The connection between regular activity and stronger cognitive function
“We know that consistently engaging in morning activity – especially if you get sunlight exposure – can help set a strong circadian rhythm (which helps tell your body when to do what, when to be awake/alert and when to sleep),” Smagula said.
In addition, being regularly active at certain times allows people to socially connect with others.
“In aging, having the opportunity to engage with others/activities you like can give you a sense of purpose that we humans need!” he said. “In contrast, irregular activity patterns can deprive us of opportunities to be social/attend/participate in enjoyable activities, make it harder to get good/deep sleep, increase the likelihood of having bad sleep and weaken our circadian rhythms.”
Regularly engaging in activities, whether physical, social or intellectual, also forces people to flex and use their brain muscles to solve problems, think, learn and converse, said Krithika Srivats, SVP of clinical practice and products for HGS AxisPoint Health.
“Moreover, keeping an active routine, even with low-impact activities, can fill your day with movement, interaction, purpose and meaning,” she said.
Finally, regular activity patterns are associated with a lower risk of heart disease and dementia and help individuals maintain independence.
Regular activity patterns are associated with a lower risk of heart disease and dementia and help individuals maintain independence.
“Regular physical activity reduces the risk for high blood pressure, heart disease and diabetes,” said Dr. Nieca Goldberg, MD, clinical associate professor at NYU Langone Health. “These chronic diseases can lead to vascular disease in the brain resulting in cognitive impairment.”
How to help your loved ones establish healthy routines
While external factors, such as visitors, weather, health and several other uncontrollable events, can impact activity, adaptation and willingness are key drivers of establishing a consistent routine, Srivats said.
“For example, if your parent lives in a cold climate and has to stop walking outdoors during the winter season, make sure you make adequate space in the basement or use a treadmill or even walk around the house,” she said.
Here are some other tips to help your loved one establish a routine:
- Form a consistent sleep schedule. Going to bed and waking up at the same time every day can help establish consistency and help your body and brain adapt to a routine.
- Lay out a plan or make a list. Write out tasks, appointments, events and other daily activities for the day. Simply writing things down can remind you what you need to do each day.
- Structure the day. Break the day into blocks and group your tasks or activities into the time of day that makes the most sense.
- Find enjoyable activities and test the waters. Encourage loved ones to find activities, events or classes that they can enjoy. You may also want to experiment with a daily routine and make any changes accordingly.
“Beyond the physical benefits, a meaningful routine gives a sense of purpose in life, which can have profound positive effects on how older adults experience the ‘golden years,’” Srivats said.
Why establishing a routine may be helpful for caregivers, too
While following a routine can be beneficial for older adults, it may be helpful for caregivers, too—allowing them to find time to be physically active, engage in activities they enjoy, socialize with others and care for themselves.

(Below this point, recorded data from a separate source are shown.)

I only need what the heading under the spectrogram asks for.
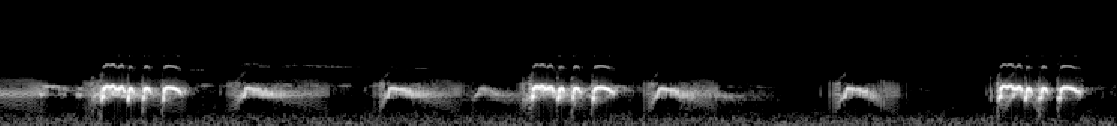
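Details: Local zebra dove in full song, used as a lure recording for doves. Bright stuttering coo clusters alternate with softer rounded coos, the phrase recurring roughly every three seconds against quiet background.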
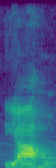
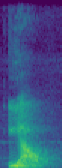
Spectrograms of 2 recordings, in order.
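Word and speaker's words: יהו: Porque o Yud Re Vav tem o som de Yahu, não Yau, tá bom? Equívoco daqueles que falam que Yud Re Vav tem som de Yau. Não tem, porque o Re não é mudo, é gutural.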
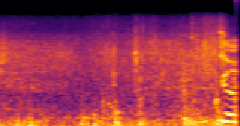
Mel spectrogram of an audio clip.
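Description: Wind on the microphone over water rushing and splashing around a rowed surf boat as the crew pull their oars.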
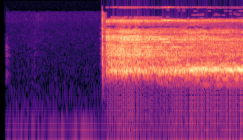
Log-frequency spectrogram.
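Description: Electronic sound effect from the DX Perfect Wing Vistamp transformation toy's small built-in speaker, starting suddenly about halfway through: thin and tinny with no bass, leading into the toy's electronic standby music.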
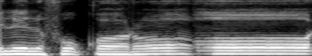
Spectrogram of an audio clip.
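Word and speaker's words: للفقراء: Jadi di lil fuqara ini itu dipanjangkan ya. Apa dengan menggunakan mad ya, panjang gitu.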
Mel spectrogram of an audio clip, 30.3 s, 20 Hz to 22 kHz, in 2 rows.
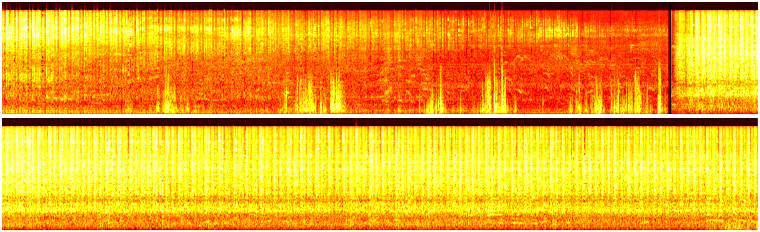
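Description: A Morris Minor convertible's engine running as the car pulls away, fading out. From about 13 seconds in, the 1907 Holsman high-wheeler's engine runs steadily at a standstill with a fast, even clatter.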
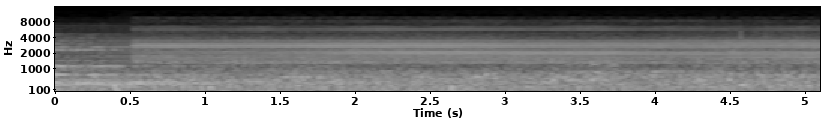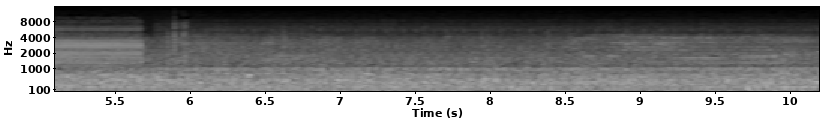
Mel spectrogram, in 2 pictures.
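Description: Steady rushing outdoor ambience in an open-air stadium. A thin, high-pitched steady whine lies over it from about half a second in and cuts off suddenly about six seconds in.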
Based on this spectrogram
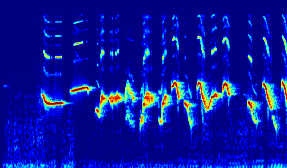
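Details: Lure song of a White-rumped shama for prompting other shamas to sing, opening with two long clear whistles, then a quick run of looping, up-and-down whistled phrases.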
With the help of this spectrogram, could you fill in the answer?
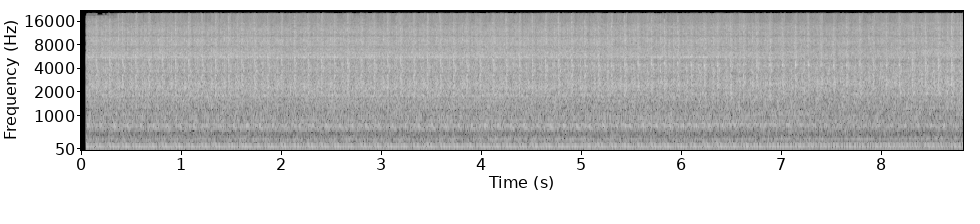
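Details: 302 V8 at idle: a steady idle with a light, quick tick at roughly four a second riding on top, most likely a noisy lifter.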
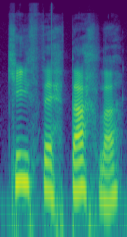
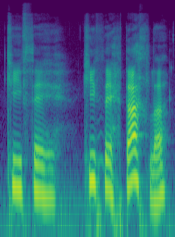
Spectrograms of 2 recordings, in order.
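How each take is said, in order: First: The stress is on the first syllable. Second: The stress is on the second-to-last syllable. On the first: "this is assuming that we have primary stress initially" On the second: "we are going to make our primary stress go onto the penultimate"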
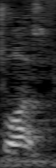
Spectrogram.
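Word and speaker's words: psoas: Another muscle here we have so P is silent. So SAS it is P SAS but we called it as SOAS.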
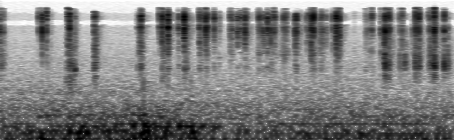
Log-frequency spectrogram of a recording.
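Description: Long glitter-gold acrylic fingernails are tapped and clicked against each other, nail on nail, with the fingertips held together. Quick, dry, bright clicks come in an irregular, fast string over a soft low rumble, each one dying away almost instantly.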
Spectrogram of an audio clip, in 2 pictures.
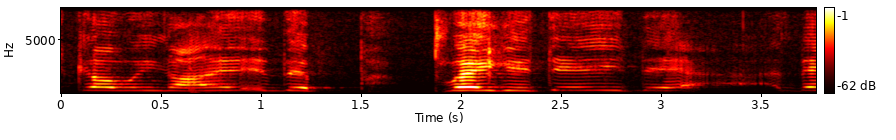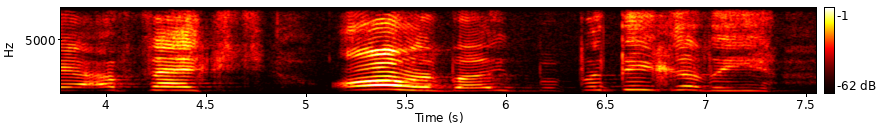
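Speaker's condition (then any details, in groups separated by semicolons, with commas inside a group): Cerebral palsy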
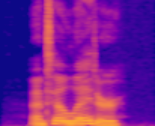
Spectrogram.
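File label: "until later", English, female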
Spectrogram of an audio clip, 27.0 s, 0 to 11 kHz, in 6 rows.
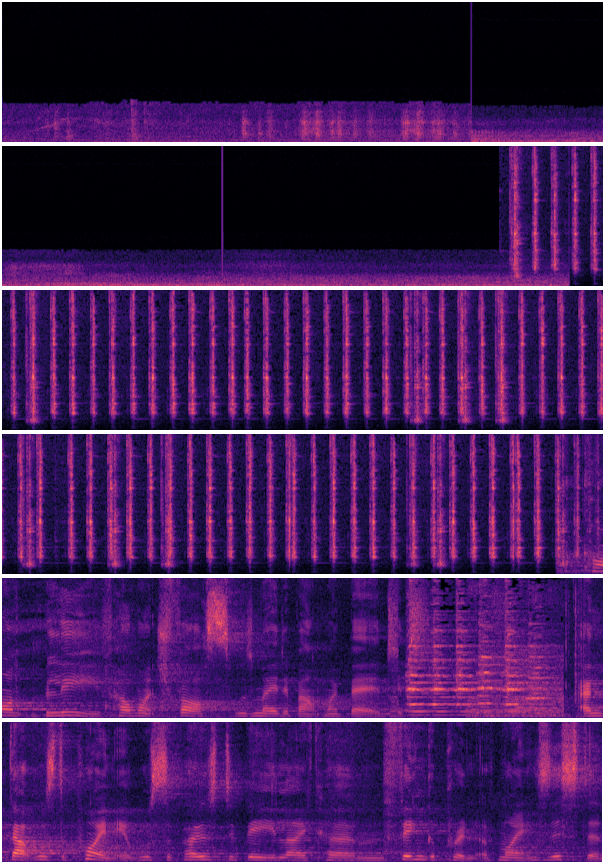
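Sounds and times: loud low rumble: 3.5s - 8.3s
rapid sharp clicks: 8.3s - 18.0s.

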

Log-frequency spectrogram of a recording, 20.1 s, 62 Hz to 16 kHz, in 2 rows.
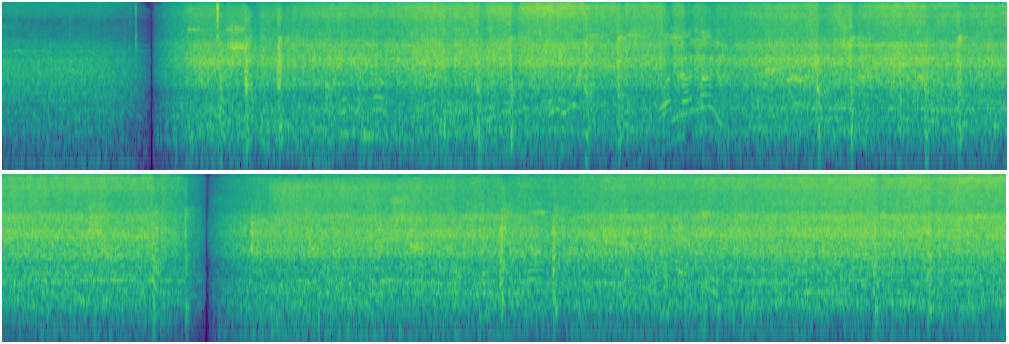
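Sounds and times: rumble of train moving: 0.0s - 20.0s
train wheels clicking over rail joints: 4.7s - 6.4s, 8.1s - 9.8s, 18.7s - 19.7s.

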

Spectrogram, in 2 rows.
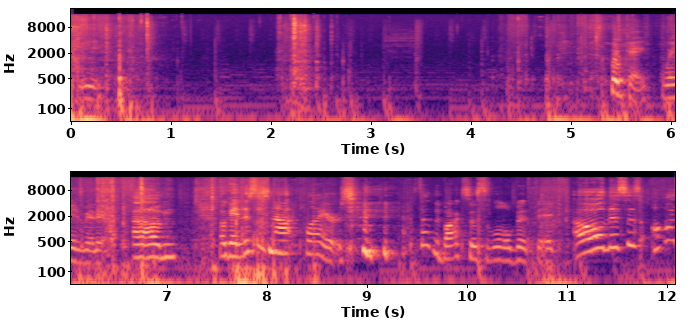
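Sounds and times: cardboard and plastic rustling: 0.0s - 1.2s, 4.1s - 12.0s
background music: 0.0s - 12.0s.

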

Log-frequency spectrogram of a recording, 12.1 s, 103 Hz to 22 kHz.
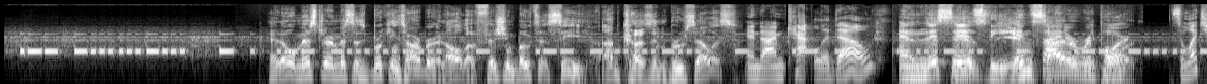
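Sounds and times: morse code beeping: 0.2s - 12.0s.

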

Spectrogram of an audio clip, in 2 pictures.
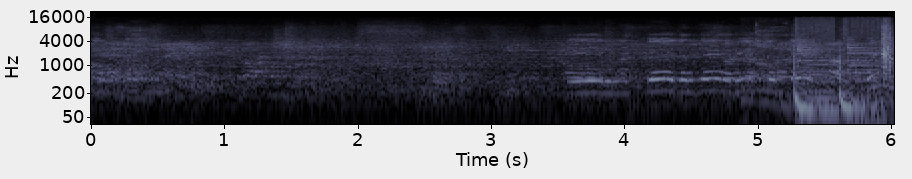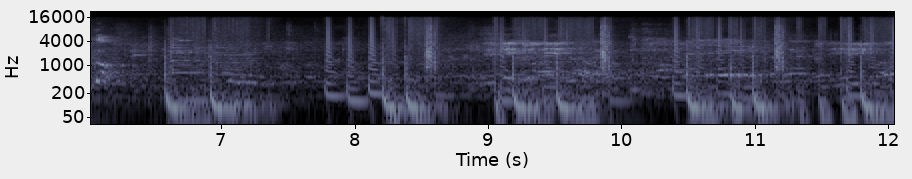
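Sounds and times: faint speech: 2.7s - 12.0s.

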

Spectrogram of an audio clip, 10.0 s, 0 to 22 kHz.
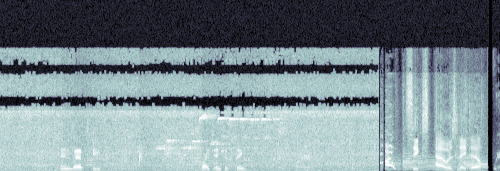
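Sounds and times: rushing outdoor noise with hiss: 0.0s - 7.6s.

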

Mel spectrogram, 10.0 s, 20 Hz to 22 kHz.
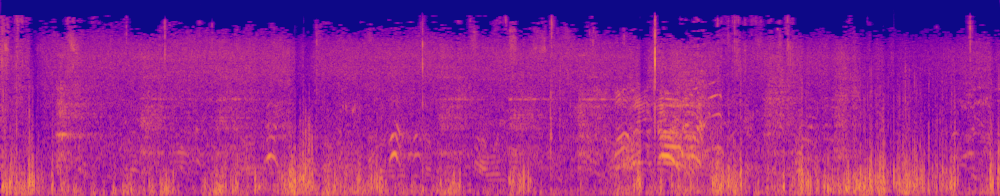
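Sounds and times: distant voices calling and shouting: 0.0s - 10.0s
wind rumbling on microphone: 0.0s - 10.0s.

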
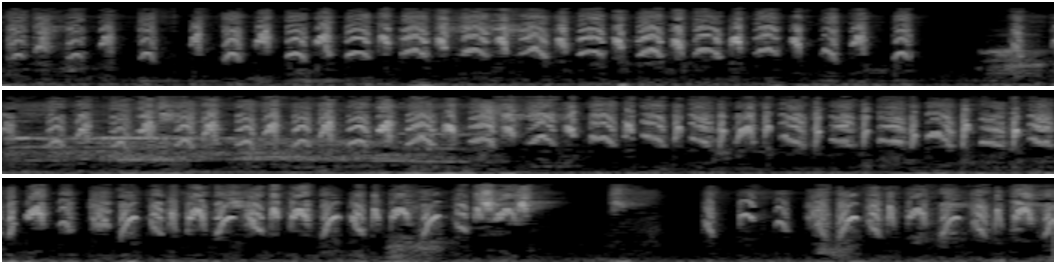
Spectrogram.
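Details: Long-tailed shrike (songgo ontong) "ngriwik" chatter, meant as training audio for young birds to provoke them into answering: dense, rapid, scratchy high notes repeated continuously, with two brief pauses.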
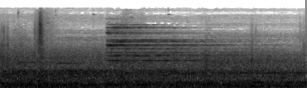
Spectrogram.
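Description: A bright magical chime sparkles briefly.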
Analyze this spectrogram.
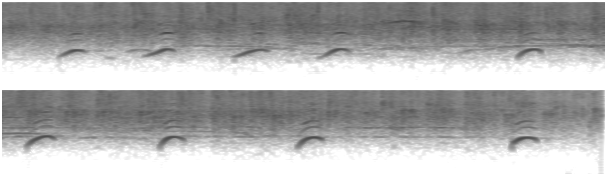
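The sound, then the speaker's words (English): Steady, dense applause from an applause meter under a plastic chicken fills the whole stretch, with about a dozen short rising-and-falling tonal chirps popping out over it at irregular intervals. “we have an applause meter underneath the chicken.”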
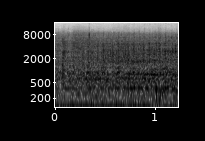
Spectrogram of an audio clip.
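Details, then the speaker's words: 2006 Dodge Magnum with high idle at times, after replacing a leaking O-ring part: short steady even idle, no hiss or hunting; normal idle after repair, before throttle relearn. "Yes, guys. Sounds so much better."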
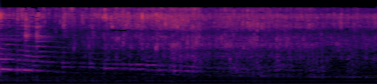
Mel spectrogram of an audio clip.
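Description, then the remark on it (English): Water runs and trickles steadily into a baptismal font, with a faint splashing texture throughout. The sound is soft and continuous, with no speech over it. “You know, it might be dipping our hands in this water today.”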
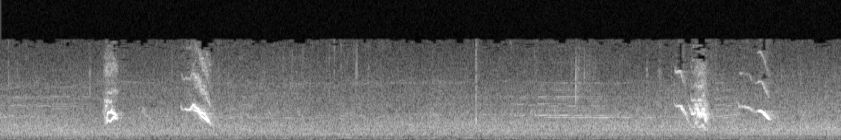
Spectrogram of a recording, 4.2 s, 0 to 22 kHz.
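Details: Eurasian tree sparrows at a Tenmangu shrine on 14 April 2022 give two pairs of sharp, high chirps, one pair early and one near the end, against quiet background noise.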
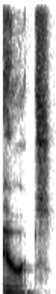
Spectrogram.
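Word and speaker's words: ערב: In the in the Hebrew, the word evening is arab or what we would pronounce as Arab like Arabic people.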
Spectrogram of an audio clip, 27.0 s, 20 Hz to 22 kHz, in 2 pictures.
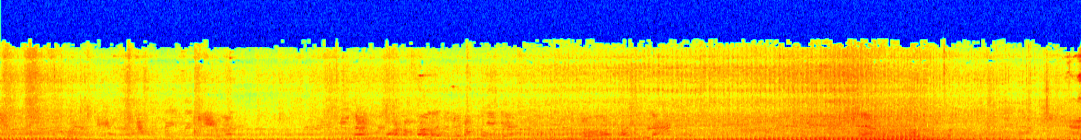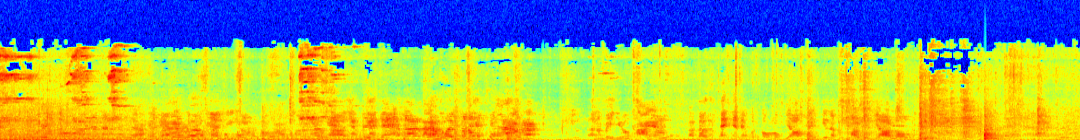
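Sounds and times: motor scooter engine hum: 0.0 - 18.2
people chattering: 0.0 - 27.0.

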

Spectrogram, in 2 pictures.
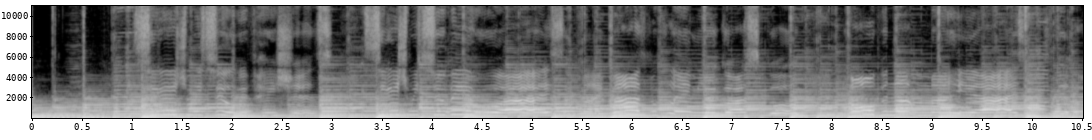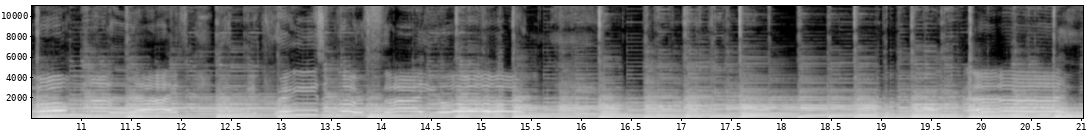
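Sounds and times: strummed acoustic guitar: 0.0 - 21.0
woman singing with vibrato: 0.9 - 16.4, 19.8 - 21.0.

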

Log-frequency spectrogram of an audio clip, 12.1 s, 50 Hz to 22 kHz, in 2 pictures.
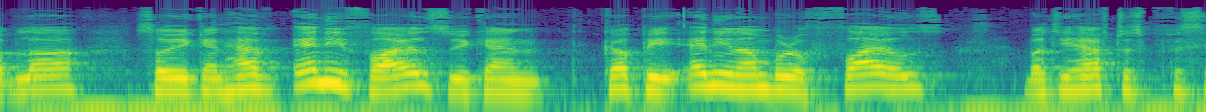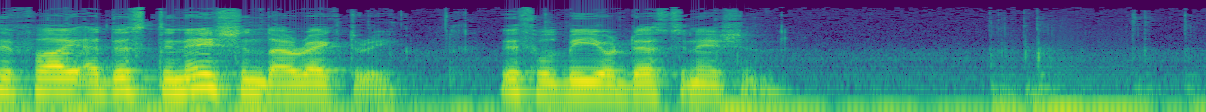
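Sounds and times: computer keyboard typing: 11.0 - 12.0.

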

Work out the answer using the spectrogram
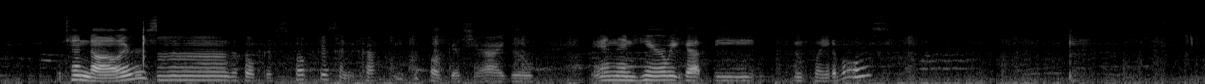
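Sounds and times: faint christmas music from speakers: 0.0 - 12.0.

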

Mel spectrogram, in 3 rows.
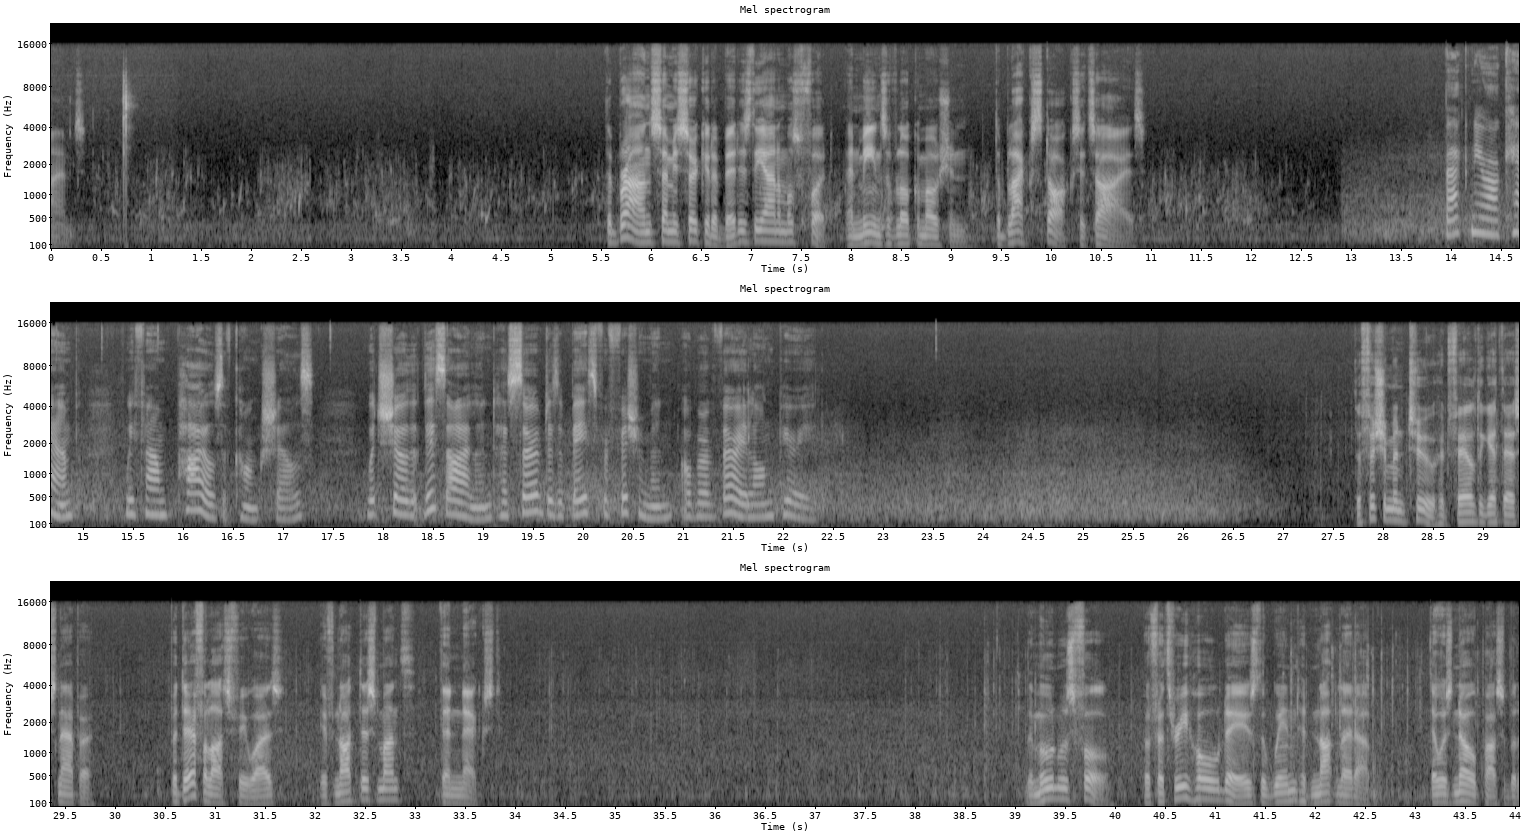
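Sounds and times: water lapping: 0.0 - 26.4, 27.7 - 44.0
low steady hum: 0.0 - 44.0
sea rushing: 0.0 - 44.0
wind: 0.0 - 44.0
small ticks and knocks: 0.3 - 1.4, 27.2 - 27.8, 33.0 - 44.0.

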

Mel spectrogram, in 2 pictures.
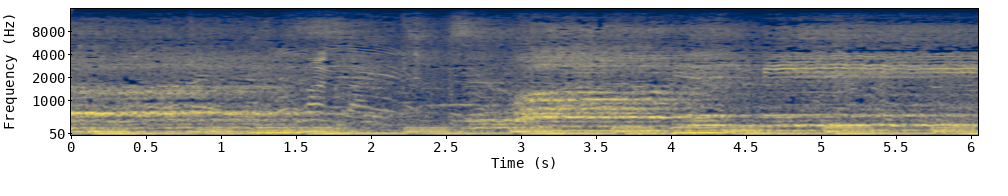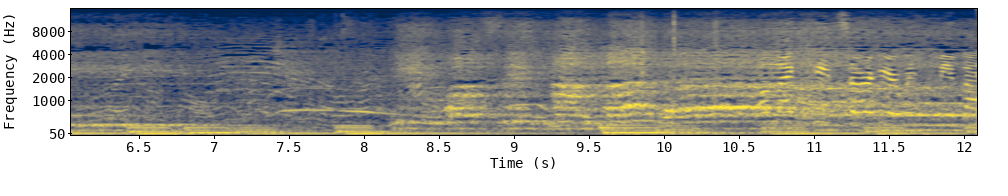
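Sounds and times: music with deep bass line: 0.0 - 8.8, 9.6 - 12.0
gospel choir singing: 0.0 - 12.0.

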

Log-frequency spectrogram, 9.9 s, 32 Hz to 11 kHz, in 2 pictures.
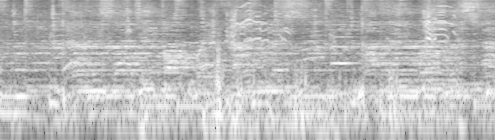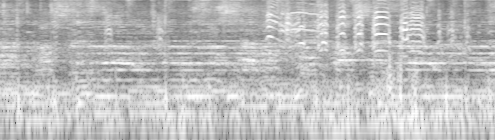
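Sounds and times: background music: 0.0 - 9.9
gulls calling: 0.8 - 9.9.

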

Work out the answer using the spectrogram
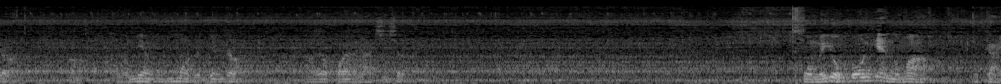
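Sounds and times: inkjet printer humming: 0.0 - 10.0.

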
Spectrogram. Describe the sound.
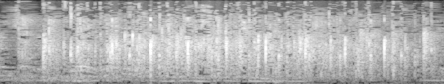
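A crowd applauds steadily, a dense wash of many hands clapping at once with faint voices mixed in, starting abruptly and holding at a fairly constant level.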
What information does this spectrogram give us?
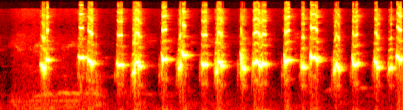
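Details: Sooty-headed bulbul singing in the long rapid 'ropel panjang' style, used as a lure to prompt other bulbuls to sing back: about fourteen short, bubbly whistled notes, evenly spaced roughly every quarter second, with a faint low hum early on.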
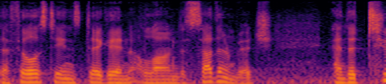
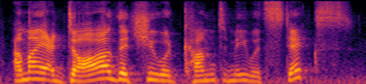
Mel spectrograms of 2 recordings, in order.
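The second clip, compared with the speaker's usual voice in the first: retold insulted retort; 7 semitones higher, 8 dB louder than usual. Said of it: "he's insulted".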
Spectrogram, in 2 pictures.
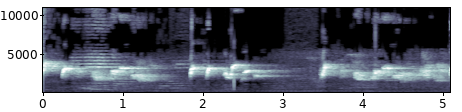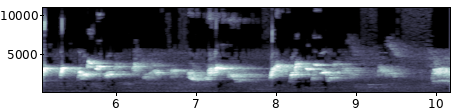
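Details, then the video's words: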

In addition, most burnout occurs because of lengthy periods of total caregiving, Srivats said.
“Most caregivers of older adults often have very full lives that include caring for children, working, and maintaining a social life,” she said. “Incorporating routines will help the caregiver have a reliable schedule and can be an opportunity to enlist support from friends, family and community services.”